Real World Examples and Recipes

Let’s take a look at some real world examples using ounce and tablespoon conversions for common recipes:

Pancake Recipe

Pancake recipe calls for:

  • 8 oz flour = 16 tablespoons flour
  • 2 oz sugar = 4 tablespoons sugar
  • 1 oz baking powder = 2 tablespoons baking powder

Cookie Recipe

Cookie recipe requires:

  • 4 oz butter = 8 tablespoons butter
  • 6 oz chocolate chips = 12 tablespoons chocolate chips
  • 1⁄2 oz vanilla extract = 1 tablespoon vanilla extract

Vinaigrette Dressing

Vinaigrette calls for:

  • 3 oz olive oil = 6 tablespoons olive oil
  • 1 oz balsamic vinegar = 2 tablespoons balsamic vinegar
  • 1⁄2 oz Dijon mustard = 1 tablespoon mustard

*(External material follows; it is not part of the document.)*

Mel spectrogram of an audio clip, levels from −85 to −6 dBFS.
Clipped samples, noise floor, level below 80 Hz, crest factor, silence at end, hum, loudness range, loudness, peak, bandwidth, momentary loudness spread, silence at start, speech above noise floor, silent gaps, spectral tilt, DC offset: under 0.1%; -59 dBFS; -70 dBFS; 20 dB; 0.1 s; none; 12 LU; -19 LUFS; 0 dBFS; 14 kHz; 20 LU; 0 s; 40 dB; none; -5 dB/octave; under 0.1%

As you can see, knowing the basic conversion allows you to seamlessly switch between ounce and tablespoon measurements for common recipes.

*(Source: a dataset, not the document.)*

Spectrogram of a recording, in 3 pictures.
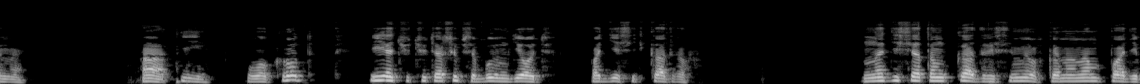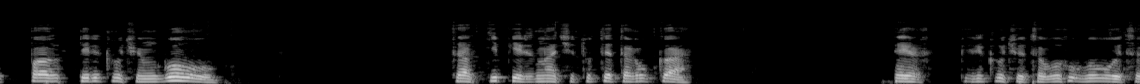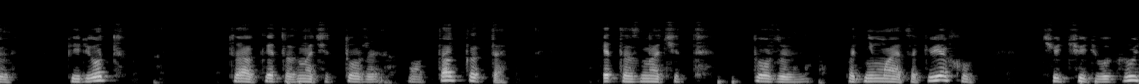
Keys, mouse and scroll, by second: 1.1 a, 1.6 i, 4.7 click, 6.7 middle click, 9.0 click, 9.8 KP_7, 11.7 r, 13.6 middle click, 16.8 click, 17.9 middle click, 20.1 r, 21.5 g, 22.7 middle click, 25.6 g, 26.6 scroll up 1, 26.7 middle click, 28.6 click, 29.9 g, 31.0 middle click, 33.5 r.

The Takeaway

So in summary, the short answer is yes – 1 ounce is equal to 2 tablespoons in most cases when using proper measuring tools and technique. Maintaining this 1:2 ratio is important for accurately following recipes and achieving the right results with your cooking and baking.

However, there are some exceptions based on ingredient density and other factors. To recap:

  • Use liquid measuring cups for wet ingredients, dry measuring cups for dry goods
  • Level off dry ingredients; measure liquids at eye level
  • Pack brown sugar firmly before leveling
  • Weigh heavy, dense ingredients for most precision

Sticking to standard measuring equipment and proper protocols will ensure the 1 ounce = 2 tablespoons equivalency holds true in your kitchen. Converting between ounces and tablespoons is simple when you remember the basic 1:2 relationship. So next time your recipe calls for ounces but you only have tablespoons (or vice versa), you’ll know just how to convert and measure with confidence.

Leave a Comment